Rugby World Cup: the duel between South Africa and Ireland, an “epic poem” for the foreign press

“For once, the great rugby celebration will have lived up to expectations

Rugby World Cup: the duel between South Africa and Ireland, an “epic poem” for the foreign press

“For once, the great rugby celebration will have lived up to expectations. This poster corresponded to a final before its time, and the real final, in five weeks, will be hard-pressed to match what this match showed: determination bordering on brutality, thrills and offensive thrills. » If the British daily The Times, which refers to "a magnificent spectacle from start to finish", is as enthusiastic in its report of the Rugby World Cup match between Ireland and Ireland on Saturday September 23 South Africa and won, 13-8, by the XV du Trèfle, this fight between the two first nations in the world ranking was widely expected.

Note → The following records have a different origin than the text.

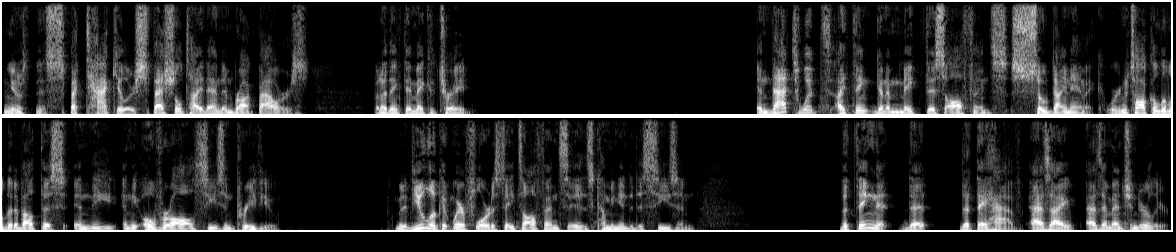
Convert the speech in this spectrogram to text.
you know, spectacular, special tight end in Brock Bowers. But I think they make the trade. And that's what's I think going to make this offense so dynamic. We're going to talk a little bit about this in the in the overall season preview. But if you look at where Florida State's offense is coming into this season, the thing that that that they have, as I as I mentioned earlier,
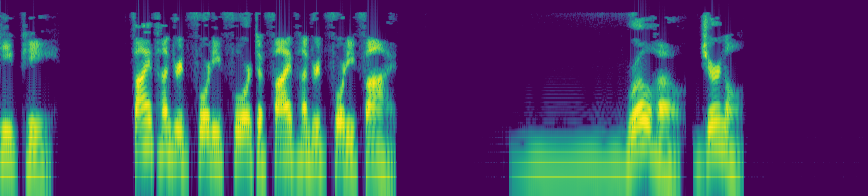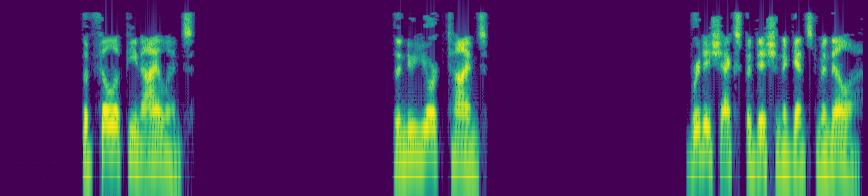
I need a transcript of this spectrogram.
pp. 544-545. Rojo, Journal The Philippine Islands The New York Times British expedition against Manila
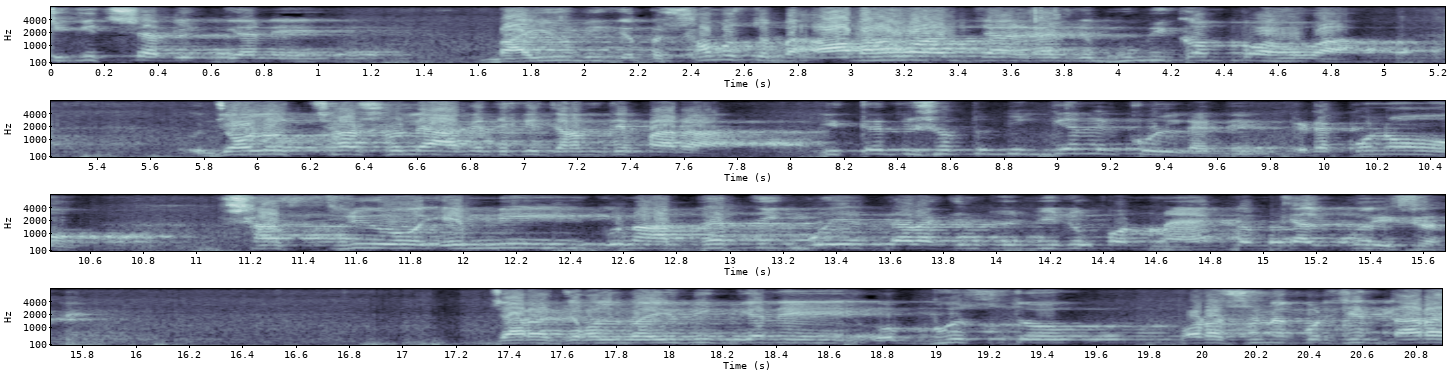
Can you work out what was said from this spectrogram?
চিকিৎসা বিজ্ঞানে, বায়ু বিজ্ঞান, সমস্ত আবহাওয়ার যে ভূমিকম্প হওয়া, জলোচ্ছ্বাস হলে আগে থেকে জানতে পারা, ইত্যাদি সব তো বিজ্ঞানের কল্যাণে। এটা কোনো শাস্ত্রীয়, এমনি কোনো আধ্যাত্মিক বইয়ের দ্বারা কিন্তু নিরূপণ না, একদম ক্যালকুলেশনে যারা জলবায়ু বিজ্ঞানে অভ্যস্ত, পড়াশোনা করেছেন, তারা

And indeed, “the first 40 minutes were by far the best of this World Cup. The ferocity of each team's defense was barely believable, as was the speed and precision of the lines playing under immense pressure,” assures the South African daily The Daily Maverick, which hails a meeting of “very high quality”.

The battle promised to be mainly physical: the Springboks, reigning world champions, had placed seven forwards on the substitutes' bench, the kind of score sheet intended to let the Irish know "their intention to roughly bury them under the pitch of the Stade de France", reports News 24. According to Rito Hlungwani, a coach quoted by the South African media, the Springboks' initial objective was clear: "After the first half, the Irish should never again want to to play rugby. »

“The strongest team in world rugby wanted to show that size matters,” adds The Irish Independent. An opinion shared by the British daily The Guardian: “Against the Boks, the ball carrier barely has time to take half a breath before the tackler is already throwing himself at him. Close your eyes for a second and you will wake up a few days later with a doctor at your bedside who, if all goes well, will declare you fit to play again in the spring. »

“Closer to street fighting”

Except that the South African plan didn't quite work. The fight resulted in a rough and aggressive defense from the Irish who resisted the physical power of South Africa. “Ireland’s immense defense and black magic stopped the Boks,” comments The Daily Maverick. For The Guardian, the close match mainly pitted “the complex and extremely well-crafted offensive combinations of Ireland against the crazy blitz defense of South Africa. »

For The Irish Examiner, who regrets a violent spectacle, "closer to a street fight than a rugby match", the victory is however less linked to the talent of the XV du Trèfle than to the points lost at the foot, 11 in total , by South Africa: “Despite their bravery and aggression, the Irish can thank their opponents, who had a bad evening in front of the posts. »

An observation shared by the entire Anglo-Saxon sports press, which questions the choice of a new South African scorer for the rest of the competition, in particular for the quarter-final which could pit them against France , October 15. If the Blues finish first in their group, Ireland will probably face New Zealand, unless Italy performs well in Group A.

For its next matches, the Clover XV should be able to continue to count on its hordes of singing supporters, who are the subject of several articles in the Irish press. The Irish Times thus reports the words of the Irish captain, Johnny Sexton, impressed by the green crowd present in the Parisian streets, and which was estimated at more than 24,000 people at the Stade de France: "I had never, ever seen a such a crowd. »

According to The Irish Independent, these Irish supporters experienced a “magical night” and the meeting between the Springboks and the XV of Clover, “this epic poem, this wild, hypnotic and captivating fight, gave rise to a historic victory” which resoundingly confirmed Ireland's World Cup claims.